When two spouses do not see eye to eye on money, it can trigger more than the occasional unpleasant conversation. According to a Utah State University study, married couples who reported disagreeing about financial matters once per week were significantly more likely to divorce than those who reported financial-related disagreements less often.
The secret to sidestepping financial conflict is the same as managing other sources of tension that might arise in a marriage. It involves frequent, open and honest conversations, while maintaining a shared commitment to a solution.
Developing communication strategies can bridge potential divides before they become chasms and can strengthen both your relationship and your finances. They include the following:
Discuss Finances Early On — The best time for difficult conversations about money is before you commit to major life decisions with financial implications. Especially if you are relatively early into your marriage and have never shared finances before, you may not be fully aware of the potential sources of money-related conflict that can await you. Irregardless of how long you have been together, it is imperative to discuss both your near and long-term financial goals.
Manage Spending — Different spending and savings styles can be a big source of conflict among spouses. This is especially true if one makes big purchases without the other's consent. To maximize each person's independence while minimizing the potential for serious disagreement about his or her choices, consider implementing an automatic spending threshold. For example, anytime you want to spend $500 or more, talk it over with your partner first. The amount is not the important part — it is the principle that you are both in this together.

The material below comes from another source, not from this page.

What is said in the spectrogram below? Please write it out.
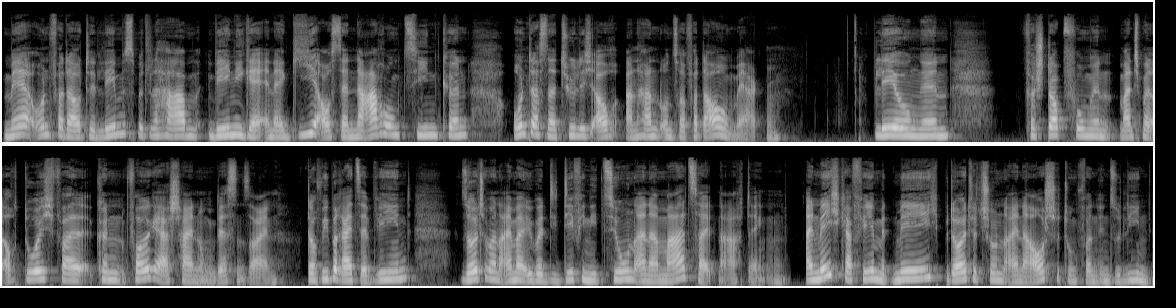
mehr unverdaute Lebensmittel haben, weniger Energie aus der Nahrung ziehen können und das natürlich auch anhand unserer Verdauung merken. Blähungen, Verstopfungen, manchmal auch Durchfall können Folgeerscheinungen dessen sein. Doch wie bereits erwähnt, sollte man einmal über die Definition einer Mahlzeit nachdenken. Ein Milchkaffee mit Milch bedeutet schon eine Ausschüttung von Insulin,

Share and Share Alike — When it comes to your financial accounts, operate on a full-disclosure policy. You should both understand what you own and what you owe, how much you make, and how much you have saved. In addition, both of you should have equal access to bank, investment, mortgage and loan account statements.
Think About Education — The type of education to pursue for your children and how much to spend are big financial decisions. But they can also be emotional issues, especially if you and your partner have fundamentally different views shaped by your own experiences. For example: Do you favor public or private elementary school? Would you prefer an in-state public college or an expensive private or out-of-state university? Will you pick up the full cost of college and/or graduate school, or should this be your child's responsibility, at least in part? Rather than assume you and your spouse will be in agreement, discuss these issues well before it is time to begin paying tuition.

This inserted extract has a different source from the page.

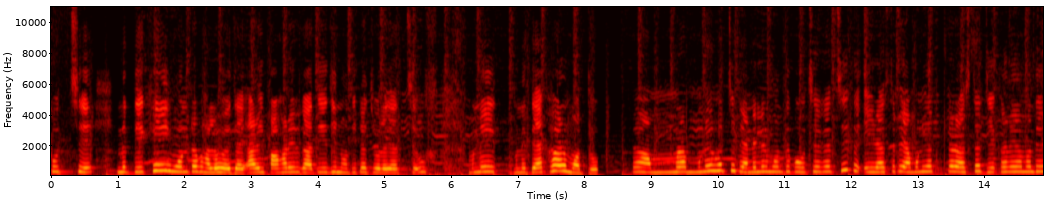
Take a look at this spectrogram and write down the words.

Consider Retirement Scenarios — Successfully making it to retirement involves a series of important financial decisions. Will you and your spouse retire at the same time? How do you want your retirement to look? Do you both plan to continue working in some capacity? These are all lifestyle questions with big financial assumptions behind them. If you dream of leaving your job early to travel the world, while your spouse wants to earn more wealth to assure a comfortable old age or to give to future generations of loved ones, you will need to hammer out a compromise early enough to shape your retirement plan accordingly.
Take the Numbers at Face Value — If you are considering a major purchase, or wondering whether you need to save more to achieve your shared retirement goals, you may be able to sidestep emotional discussions by doing some simple math. Often it takes the cold, hard logic of a spreadsheet before you realize whether what you want is possible given your financial situation, or whether you will need to save more to make it so.

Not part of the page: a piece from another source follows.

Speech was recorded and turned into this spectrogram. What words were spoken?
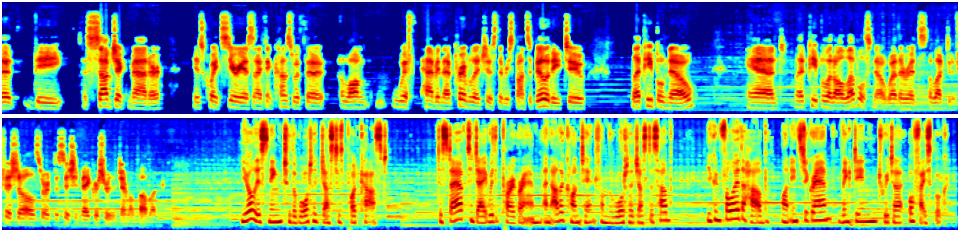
the the subject matter is quite serious and i think comes with the along with having that privilege is the responsibility to let people know and let people at all levels know whether it's elected officials or decision makers or the general public. You're listening to the water justice podcast. To stay up to date with the program and other content from the Water Justice Hub, you can follow the Hub on Instagram, LinkedIn, Twitter, or Facebook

Go on Auto-Pilot — Once you and your spouse agree about how often to save and invest, move that decision from theory to practice by automating as many of your financial decisions as possible. For example, if you both agree to save $2,000 per month, set up an automatic investment plan with your financial institution to ensure this agreement actually takes place.
Talk — Having just the occasional conversation about your finances may not be enough. Your financial situation is constantly evolving, so planning regular discussions can help you both stay on the same page. Another worthwhile option is for you and your partner to attend regular meetings with your financial advisor, so that you both always know where you stand.
Make the Commitment
Money conflicts between spouses do not go away. If they are problems now, they will likely grow bigger over time until you are ready to address them together, openly and honestly. But the good news is that, when you do, you are setting the stage for a healthier financial plan and a healthier marriage.
The content of this article is intended to provide a general guide to the subject matter. Specialist advice should be sought about your specific circumstances.